Apart from the images, the records below need to be copied exactly.

Data excerpts
--- START ---

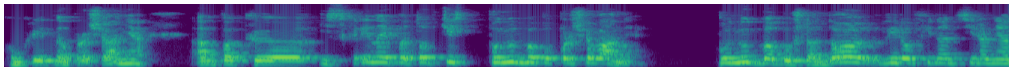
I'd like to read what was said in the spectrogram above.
konkretna vprašanja. Ampak uh, iskreno je pa to čist ponudbo popraševanja. Ponudba bo šla dol, virov financiranja,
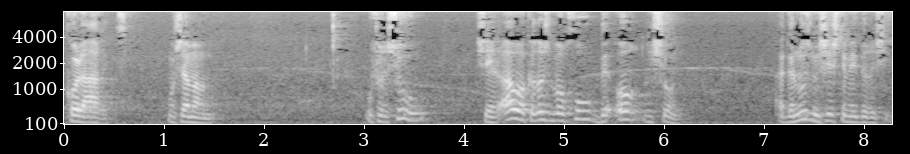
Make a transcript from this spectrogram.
כל הארץ, כמו שאמרנו. ופרשו שהראהו הקדוש ברוך הוא באור ראשון, הגנוז מששת ימי בראשית,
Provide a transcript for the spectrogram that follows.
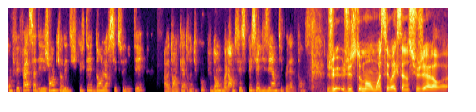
on, fait face à des gens qui ont des difficultés dans leur sexualité, euh, dans le cadre du couple. Donc voilà, on s'est spécialisé un petit peu là-dedans. Justement, moi, c'est vrai que c'est un sujet. Alors, euh,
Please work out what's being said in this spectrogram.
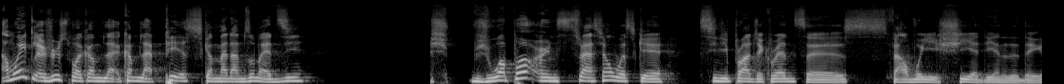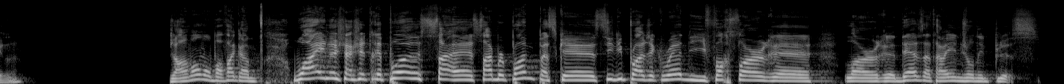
À moins que le jeu soit comme, la, comme la pisse, comme Madame Zoom a dit. Je, vois pas une situation où est-ce que CD Projekt Red se, fait envoyer chier à the end of the day. Genre, le monde va pas faire comme Ouais, là, j'achèterais pas euh, Cyberpunk parce que CD Projekt Red, ils forcent leurs euh, leur devs à travailler une journée de plus.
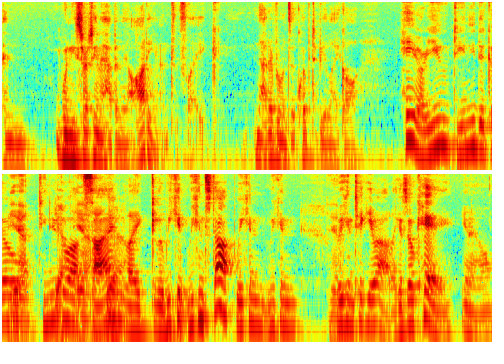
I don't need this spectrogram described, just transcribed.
and when you start seeing that happen in the audience, it's like not everyone's equipped to be like, oh, hey, are you? Do you need to go? Yeah. Do you need to Yeah. go Yeah. outside? Yeah. Like we can we can stop. We can we can Yeah. we can take you out. Like it's okay. You know.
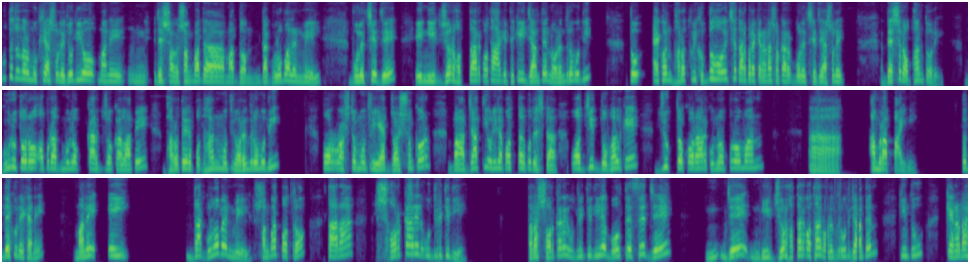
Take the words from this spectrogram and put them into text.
উত্তেজনার মুখে আসলে যদিও মানে যে সংবাদ মাধ্যম দ্য গ্লোবাল মেল বলেছে যে, এই নির্জর হত্যার কথা আগে থেকেই জানতেন নরেন্দ্র মোদী। তো এখন ভারত ক্ষুব্ধ হয়েছে। তারপরে কানাডা সরকার বলেছে যে, আসলে দেশের অভ্যন্তরে গুরুতর অপরাধমূলক কার্যকলাপে ভারতের প্রধানমন্ত্রী নরেন্দ্র মোদী, পররাষ্ট্রমন্ত্রী এস জয়শঙ্কর বা জাতীয় নিরাপত্তা উপদেষ্টা অজিত দোভালকে যুক্ত করার কোনো প্রমাণ আমরা পাইনি। তো দেখুন এখানে মানে এই দ্য গ্লোব মেল সংবাদপত্র তারা সরকারের উদ্ধৃতি দিয়ে, তারা সরকারের উদ্ধৃতি দিয়ে বলতেছে যে যে নির্জর হত্যার কথা নরেন্দ্র মোদী জানতেন, কিন্তু কানাডা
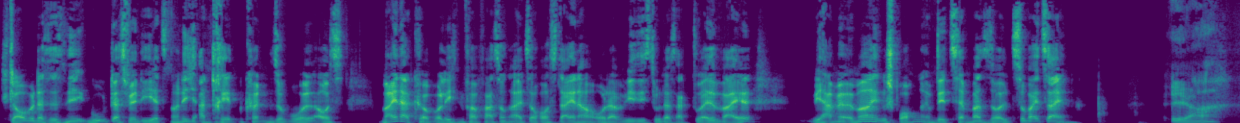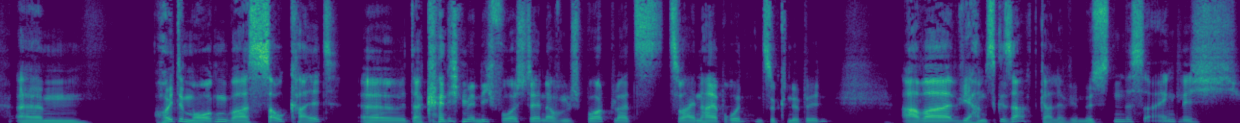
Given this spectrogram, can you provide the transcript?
ich glaube, das ist nicht gut, dass wir die jetzt noch nicht antreten können, sowohl aus meiner körperlichen Verfassung als auch aus deiner. Oder wie siehst du das aktuell? Weil wir haben ja immer gesprochen, im Dezember soll es soweit sein. Ja, ähm, heute Morgen war es saukalt. Äh, da kann ich mir nicht vorstellen, auf dem Sportplatz zweieinhalb Runden zu knüppeln. Aber wir haben es gesagt, Galle, wir müssten das eigentlich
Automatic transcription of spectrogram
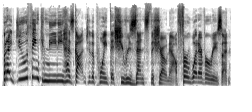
but I do think Nene has gotten to the point that she resents the show now for whatever reason.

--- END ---

▶ _OUTPUT FOR THIS TASK_
I'd like to read what was said in the spectrogram above.
konkretna vprašanja. Ampak uh, iskreno je pa to čist ponudbo popraševanja. Ponudba bo šla dol, virov financiranja,
Make a transcript from this spectrogram.
כל הארץ, כמו שאמרנו. ופרשו שהראהו הקדוש ברוך הוא באור ראשון, הגנוז מששת ימי בראשית,
Provide a transcript for the spectrogram that follows.
on, fait face à des gens qui ont des difficultés dans leur sexualité, euh, dans le cadre du couple. Donc voilà, on s'est spécialisé un petit peu là-dedans. Justement, moi, c'est vrai que c'est un sujet. Alors, euh,
Please work out what's being said in this spectrogram.
À moins que le jeu soit comme, la, comme la pisse, comme Madame Zoom a dit. Je, vois pas une situation où est-ce que CD Projekt Red se, fait envoyer chier à the end of the day. Genre, le monde va pas faire comme Ouais, là, j'achèterais pas euh, Cyberpunk parce que CD Projekt Red, ils forcent leurs euh, leur devs à travailler une journée de plus.
I don't need this spectrogram described, just transcribed.
and when you start seeing that happen in the audience, it's like not everyone's equipped to be like, oh, hey, are you? Do you need to go? Yeah. Do you need to Yeah. go Yeah. outside? Yeah. Like we can we can stop. We can we can Yeah. we can take you out. Like it's okay. You know.
Take the words from this spectrogram and put them into text.
উত্তেজনার মুখে আসলে যদিও মানে যে সংবাদ মাধ্যম দ্য গ্লোবাল মেল বলেছে যে, এই নির্জর হত্যার কথা আগে থেকেই জানতেন নরেন্দ্র মোদী। তো এখন ভারত ক্ষুব্ধ হয়েছে। তারপরে কানাডা সরকার বলেছে যে, আসলে দেশের অভ্যন্তরে গুরুতর অপরাধমূলক কার্যকলাপে ভারতের প্রধানমন্ত্রী নরেন্দ্র মোদী, পররাষ্ট্রমন্ত্রী এস জয়শঙ্কর বা জাতীয় নিরাপত্তা উপদেষ্টা অজিত দোভালকে যুক্ত করার কোনো প্রমাণ আমরা পাইনি। তো দেখুন এখানে মানে এই দ্য গ্লোব মেল সংবাদপত্র তারা সরকারের উদ্ধৃতি দিয়ে, তারা সরকারের উদ্ধৃতি দিয়ে বলতেছে যে যে নির্জর হত্যার কথা নরেন্দ্র মোদী জানতেন, কিন্তু কানাডা
Given this spectrogram, can you provide the transcript?
ich glaube, das ist nicht gut, dass wir die jetzt noch nicht antreten können, sowohl aus meiner körperlichen Verfassung als auch aus deiner. Oder wie siehst du das aktuell? Weil wir haben ja immer gesprochen, im Dezember soll es soweit sein. Ja, ähm, heute Morgen war es saukalt. Äh, da kann ich mir nicht vorstellen, auf dem Sportplatz zweieinhalb Runden zu knüppeln. Aber wir haben es gesagt, Galle, wir müssten das eigentlich
Automatic transcription of spectrogram
but I do think Nene has gotten to the point that she resents the show now for whatever reason.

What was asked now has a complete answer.